When I conceived, I was a full-time Physical Education Teacher. I never thought I would be a stay-at-home mom. I never wanted to be. I wanted to work. I wanted to be fully immersed in the full-time workforce. But I couldn’t; I had to stay home.
I had been at a private Catholic school for two and a half years when I found out I was pregnant. I was due in September, right after the start of my third year of teaching. I only taught about 5 weeks of the new school year before I went on maternity leave. I was induced, so I went on leave the day of my induction. I had not met my maternity replacement teacher yet, but I was just trusting in the process, so that when I got back from leave everything would be great. My maternity leave was long, and I was lucky to have the 3 months (90 days) of maximum short-term maternity leave. I needed that time, because I was in the hospital 3 times.
The first time was to deliver my sweet baby Nora. That was a 3 day induction process. We tried more natural methods of induction first, before we used pitocin. Then after she was born, we stayed the maximum allotted time, as Nora was having some jaundice and they wanted to make sure she was OK.
The second time I was dealing with postpartum pre-eclampsia, a rare condition where you have high blood pressure combined with other symptoms (in my case, headaches and fatigue). For that I was in the hospital for about 72 hours, about 2 weeks after Nora’s birth.
The third time was the most influential and traumatizing time in the hospital. This time, I was hospitalized for three weeks, with serious mental health concerns. This was a hard time for me, as Nora was barely a month old, and being away from her for three weeks was excruciating, as they would not let me see her while I was admitted.
You can only imagine what happened when my maternity leave was up, and I was able to go back to work. Things were not left as organized as I was hoping they would have been beforehand. I had no clue what my maternity replacement had done with the kids. There was no documentation. I was still struggling with my mental health. It was hard to be at work.
We had to put Nora in daycare. Even though the daycare was down the street, it was very stressful to take her there at 7:30 in the morning and pick her up again at 4pm. I was worried about her all day, and she kept crying every time I picked her up. She just didn’t seem happy when I picked her up, which made it harder for me to leave her there for the day. It was hard for me to be away from her.
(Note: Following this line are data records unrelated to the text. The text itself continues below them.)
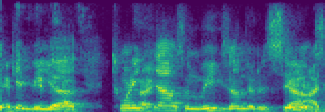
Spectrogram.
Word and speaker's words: Pinchas: We can't pronounce his name as Phineas. It's Pinchas. You Pinchas. Pinchas. can't have a Pinchas. Hebrew word. A Hebrew word cannot begin with an F sound.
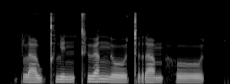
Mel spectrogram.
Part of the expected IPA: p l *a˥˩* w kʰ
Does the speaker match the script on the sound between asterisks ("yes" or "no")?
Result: no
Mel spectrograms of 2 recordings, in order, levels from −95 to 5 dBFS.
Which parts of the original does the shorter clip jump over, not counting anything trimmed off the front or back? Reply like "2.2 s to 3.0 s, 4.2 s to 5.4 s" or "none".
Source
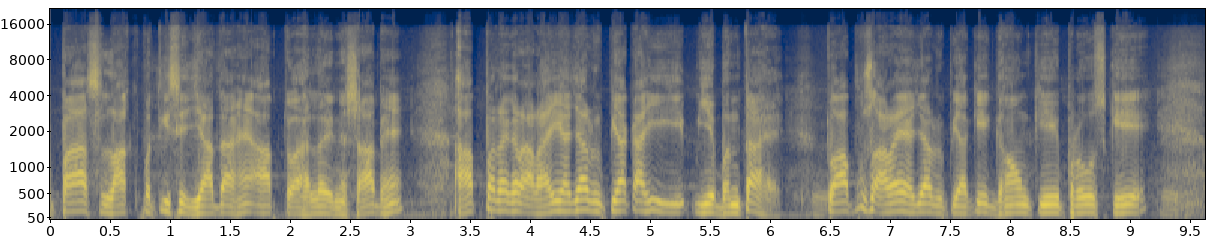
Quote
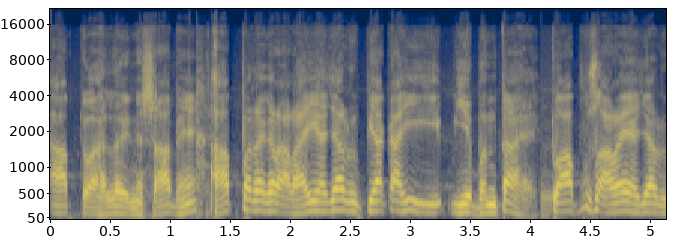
3.0 s to 3.3 s, 6.0 s to 6.3 s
I felt guilty, especially because I already missed more than three weeks of her life from being in the hospital, and now I had to drop her off and spend more time away from her while being a full-time working mom.
After doing that for about a month, I talked to my principal and explained to her all that had happened to me. I asked for reasonable accommodations, so that I could pick Nora up earlier and be with her more, and have more things to do during downtime at work, so I wasn’t just simply sitting and being sad about not being with Nora. I felt better after I talked to her, but the accommodations I asked for did not make things any better. Therefore, my husband and I both sat down with my principal and vice-principal and asked for a leave of absence for an undecided time. They were fortunately very understanding and let me start this leave right away.
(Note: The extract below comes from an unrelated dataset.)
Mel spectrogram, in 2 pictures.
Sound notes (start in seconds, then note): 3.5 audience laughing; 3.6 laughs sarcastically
I was able to spend more time with Nora, while also focusing on my own recovery. I was still taking medications and managing my mental health condition, so working combined with putting my daughter in daycare and managing my health just did not go over well. I wanted to work full-time, but I simply couldn’t. So I stayed home with Nora. This was the best decision for me; a decision we had to make for our family. I had to focus on my own recovery first, and then I could always work again later if the time was right.
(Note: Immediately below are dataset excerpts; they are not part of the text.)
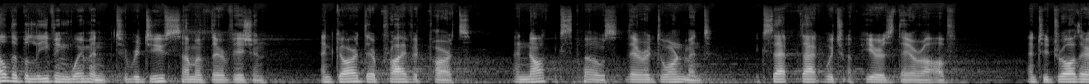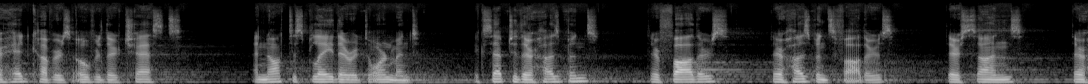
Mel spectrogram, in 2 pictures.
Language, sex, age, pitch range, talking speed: English, male, 20-39, 105-120 Hz, 140 wpm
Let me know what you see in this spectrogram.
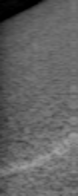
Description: suck begin; World Of Goo

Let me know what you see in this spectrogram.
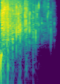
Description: honeycomb destroy

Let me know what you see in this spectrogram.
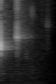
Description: drip, water; World Of Goo

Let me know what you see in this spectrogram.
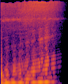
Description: wave charge; CrossCode; battle

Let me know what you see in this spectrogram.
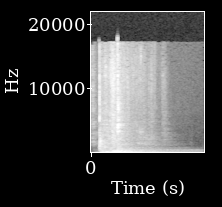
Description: shake; Chapter5End

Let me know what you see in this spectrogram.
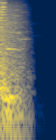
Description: hit metal light; CrossCode; battle

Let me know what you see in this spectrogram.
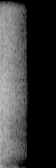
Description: hit medium; CrossCode; battle

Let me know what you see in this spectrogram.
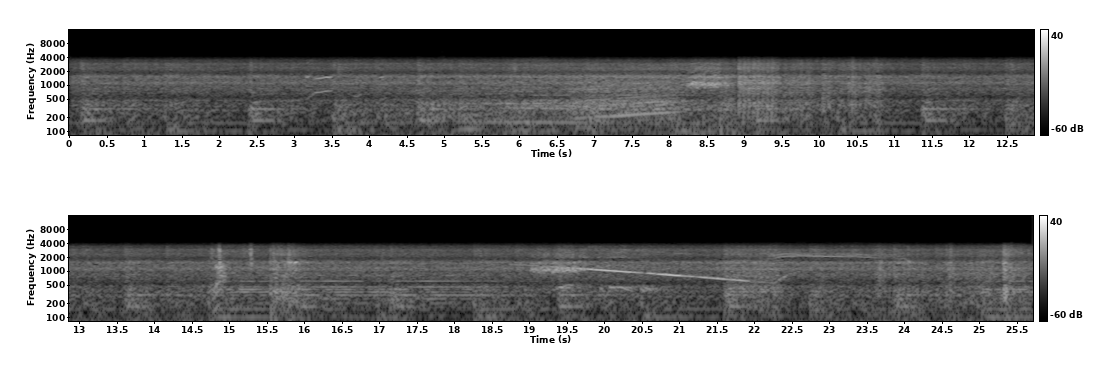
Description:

A mental health diagnosis is more common than you think. About 1 in 5 adults in America experience a mental illness. I hope this story encourages to make your own decision. Seek help if you feel like you might be suffering from a mental illness. Don’t feel guilty about taking medications, if that is what you need. Find a psychiatrist and a therapist that you trust. Most importantly, don’t feel afraid to ask for help. Choose YOU. Take care of you first before you commit to other things, such as work.